The answer to this problem, the board says, it to give the W.H.O. more power and funding, not less: “The United States and other member nations — like Brazil, which also recently threatened to leave the organization — should try seeing the W.H.O. for what it is: a reflection of the countries that created it and that wrote its bylaws. If they don’t like what they see, they should work to improve that reflection.”
More funding could also help the W.H.O. become less dependent on China, Yu-Jie Chen and Jerome A. Cohen write in The Japan Times. Beijing’s influence is not primarily financial. Rather, it stems from Beijing’s talent for building coalitions within the organization, which affords it significant sway over the body’s decisions, including the selection of its leader. So in withdrawing funding, they argue, the United States would be forfeiting its primary point of leverage.
Experts also told The Times that while the W.H.O. has made some missteps during the pandemic, it has done well overall given its organizational constraints.
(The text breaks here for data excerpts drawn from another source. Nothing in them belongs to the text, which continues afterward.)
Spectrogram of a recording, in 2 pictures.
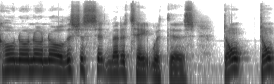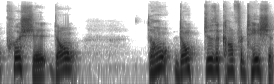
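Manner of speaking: passive, calming, slow, high, meek placating voice. Imitating the spiritual community, called so passive: imitating passive people. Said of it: "they're so passive".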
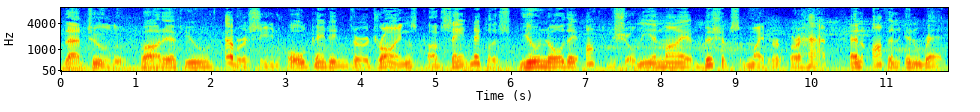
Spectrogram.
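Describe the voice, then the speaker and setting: An actor playing a kindly old Santa Claus in a children's audio drama, avuncular and gently explanatory, with a gravelly voice. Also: male voice, a little high, very animated, a little slow, few pauses, slight background noise, exaggerated voice. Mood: kindly, teaching. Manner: avuncular, chuckling, gently explanatory, hesitant phrasing.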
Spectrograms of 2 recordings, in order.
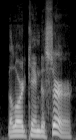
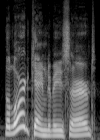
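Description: First: Settled, lower correction with a firm fall on serve. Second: Posed as a false claim with a questioning rise; wrong version, rising. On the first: Preacher correcting the congregation's mistaken belief, falling on serve. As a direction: set it right, bring serve down firmly. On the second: Preacher voicing the wrong belief to his congregation, rising tune. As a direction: say it like the mistaken idea, tune lifting on Lord. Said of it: "No, the Lord came to serve". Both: Shown as a demonstration.

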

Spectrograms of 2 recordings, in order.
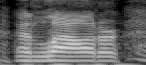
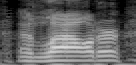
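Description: The two takes are said the same way.

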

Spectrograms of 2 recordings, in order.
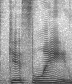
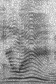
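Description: First: "Ghislaine" with the S sounded, giss-LANE; S pronounced. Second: "Ghislaine" said gee-LANE, no S; higher-pitched correction, "Ghislaine" as gee-LANE; silent S. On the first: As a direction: say "Ghislaine" slowly with an audible S. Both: Shown as a demonstration.

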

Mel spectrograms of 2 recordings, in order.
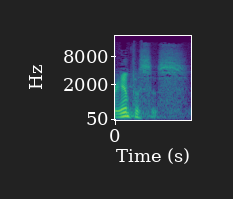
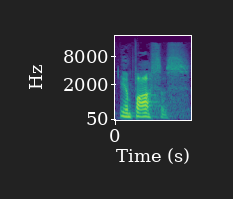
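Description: First: Said in the usual way. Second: "emphasis" with a broad "fah" in the middle; odd stress on emphasis. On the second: Shown as a demonstration. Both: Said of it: "is it for emphasis".

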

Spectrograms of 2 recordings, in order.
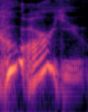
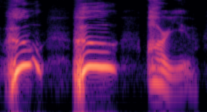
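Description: First: Said in the usual way. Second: Slow, drawn-out, higher "who, who are you?"; mock bewildered. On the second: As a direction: stretch it out like you can't believe who this is. Mock stunned parent at sleepy kid.

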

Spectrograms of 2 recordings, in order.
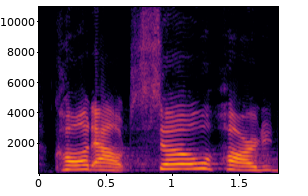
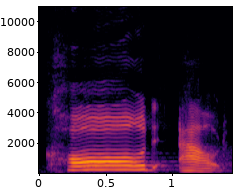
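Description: First: "so" stretched and leaned on, a bit louder; stress on so hard. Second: Said in the usual way. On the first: Real, not acted. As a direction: land hard on "so hard".

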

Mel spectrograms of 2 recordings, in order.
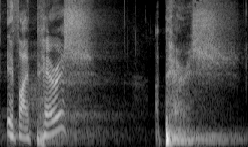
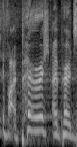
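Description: First: Slow, hushed, weighty delivery; whispered solemn resolve; dramatic slow reading. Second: Said in the usual way. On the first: Shown as a demonstration. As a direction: let each word land slowly, almost breathed. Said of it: "one of the most boss, baller, epic verses". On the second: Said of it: "Esther says".

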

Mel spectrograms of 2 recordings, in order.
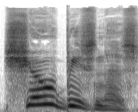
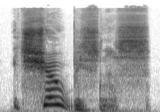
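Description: First: High, slow, savoring words; grand showman. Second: High, fading show business; theatrical dandy. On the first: Clive proclaiming show business, high and slow. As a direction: roll it out like a marquee. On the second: Clive excusing himself, high sighing show business. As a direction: sigh the phrase lovingly. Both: A narrator's reading.

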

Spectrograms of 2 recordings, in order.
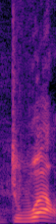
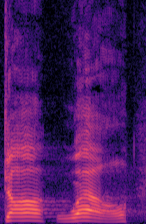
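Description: First: "dwell" as one quick syllable, D into W; no vowel between D and W in "dwell"; corrective, single-beat "dwell". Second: "da well" broken into two separate beats; mimicked mistake, exaggerated "da well"; two syllables, da well. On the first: Retold or imitated. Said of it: "It's one syllable". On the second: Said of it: "It's not".

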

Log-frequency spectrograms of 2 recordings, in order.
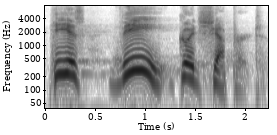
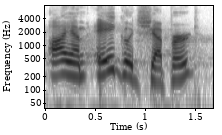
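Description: First: The said with weight, set against a; stress on THE. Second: The wrong version, with a as just one of many; wrong version, a stressed. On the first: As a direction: lean on the in He is the good shepherd. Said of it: "not just one of many". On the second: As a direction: say I am a good shepherd as the rejected reading. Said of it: "He doesn't say". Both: Shown as a demonstration.

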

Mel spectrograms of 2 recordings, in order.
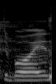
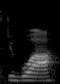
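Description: First: Put-on "Du Bois" as doo-BOYS; local pronunciation. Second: "Dubois" as doo-BWAH; French pronunciation. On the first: Everyone correcting the speaker, "Du Bois" as doo-BOYS. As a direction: end "Du Bois" like English "boys". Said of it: "And everyone's like". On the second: Shown as a demonstration. Recalling own mistaken reading, "Dubois" as doo-BWAH. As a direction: end "Dubois" on French wah, silent S. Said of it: "that's the way it looks".

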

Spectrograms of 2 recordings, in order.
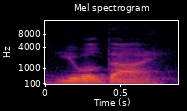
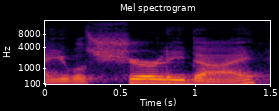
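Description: First: Said in the usual way. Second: "surely" leaned on with a rising tune; stress on surely. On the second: Shown as a demonstration. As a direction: press hard on "surely" to keep the warning strong. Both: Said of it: "She takes out that emphasis on surely".

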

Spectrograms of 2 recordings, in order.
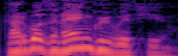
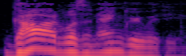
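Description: First: "wasn't" hit firmly, falling tune; stress on wasn't. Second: "God" stressed, falling at the end. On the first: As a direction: deny it by punching "wasn't". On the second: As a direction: open with a firm "God". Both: Shown as a demonstration.

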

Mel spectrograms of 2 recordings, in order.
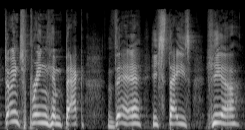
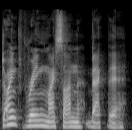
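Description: First: Higher, louder, slow and insistent; Abraham freaking out. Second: Said in the usual way. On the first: Retold or imitated. Abraham ordering the servant not to take Isaac back, slow alarmed shout. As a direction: lay down the law, slow and alarmed. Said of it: "Abraham kind of freaks out". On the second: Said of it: "Why is Abraham freaking out?".

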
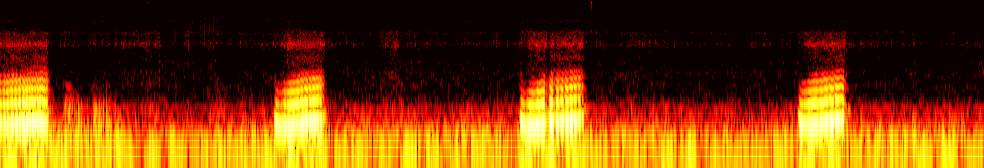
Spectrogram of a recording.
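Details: Cat snoring: four short, tonal, rasping snores come about every four seconds, each under a second and slightly rising at the end, over a steady low hum.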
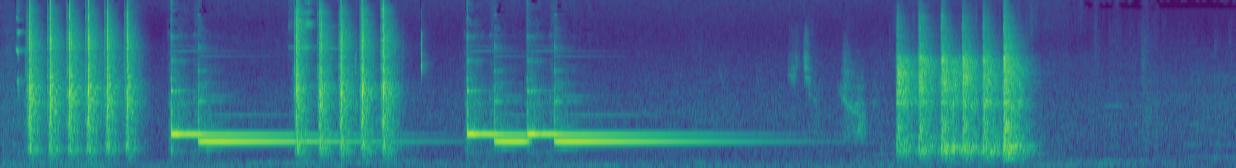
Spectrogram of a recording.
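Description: Someone knocking rapidly on a door in three quick bursts. Between the bursts a two-note ding-dong doorbell is rung three times, the last chime ringing out slowly.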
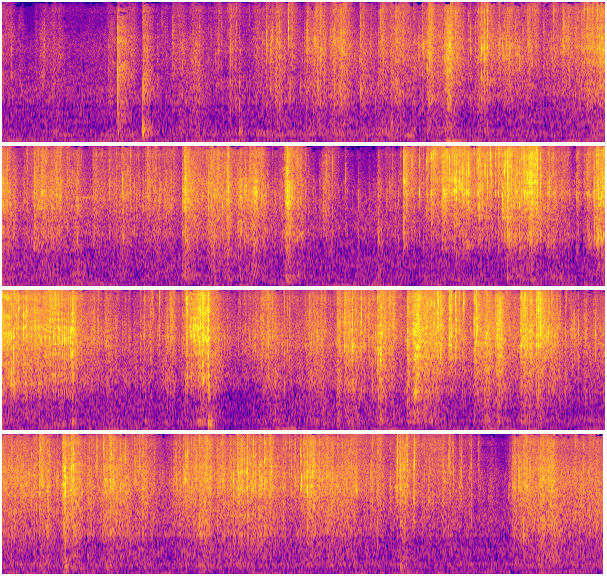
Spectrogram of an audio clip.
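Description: Plastic wrapping crinkling and rustling as a compressed, rolled dog bed is lifted from its cardboard box and unwrapped, louder about halfway through, with a couple of sharp knocks.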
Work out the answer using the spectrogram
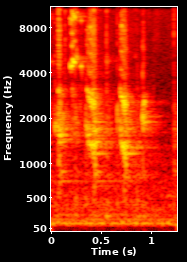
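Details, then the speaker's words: Bicycle rear hub quick-release skewer being closed on a fake dropout after hub overhaul: several short, high squeaks as the lever swings closed; dry skewer cam needing a little lubrication. "that needs some lubrication a little lubrication here"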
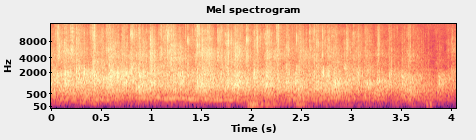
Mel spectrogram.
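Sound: audience clapping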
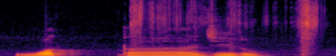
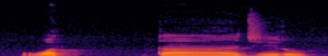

Dr. Ashish Jha, director of the Harvard Global Health Institute, said that the withdrawal “will both harm global public health and harm the health of the American people.”
The W.H.O. 2.0
Fixing the W.H.O. begins with funding, but it won’t end there, writes Zeynep Tufekci in The Atlantic. “We must save the W.H.O., but not by reflexively pretending that nothing’s wrong with it, just because President Trump is going after the organization,” she argues. “It needs to be restructured, and the first order of business is to make sure that it’s led by health professionals who are given the latitude to be independent and the means to resist bullying and pressure, and who demonstrate spine and an unfailing commitment to the Hippocratic oath when they count most.”
The W.H.O. may even need to be transformed rather than fixed, according to Kelley Lee, a researcher at Simon Fraser University in British Columbia who published a book about the organization. As she explained in Vox, the W.H.O. and the United Nations were conceived during a period when nation-states — and particularly the United States — were the primary agents of global power. While states won’t be going away anytime soon, the rise of the internet and multinational tech giants like Facebook mean they aren’t the only important actors on the world stage anymore.
As an analogy, she suggested, think of an old computer: You can upgrade it over the years, but at a certain point, you’ll need to buy a new one. Instead of trying to retrofit your Macintosh II to stream Netflix, you might be better off getting an iPad.
But what would “this new, iPad version of the W.H.O.” look like? Dr. Lee thinks it should probably take the form of a supranational authority that requires countries to cede power at the state level in exchange for global security. An example of such an institution is the World Trade Organization, which was created in the 1990s and has the power to enforce sanctions.
But even the World Trade Organization has been hobbled by the Trump administration’s refusal to appoint judges, and right now many countries are seeking to wrest power from international institutions, not cede it. “Some countries may decide that, no, we’re going to retreat into our castles,” Dr. Lee said. “And obviously that didn’t work when the Black Plague came along.”
Spencer Bokat-Lindell is a staff editor in the Opinion section.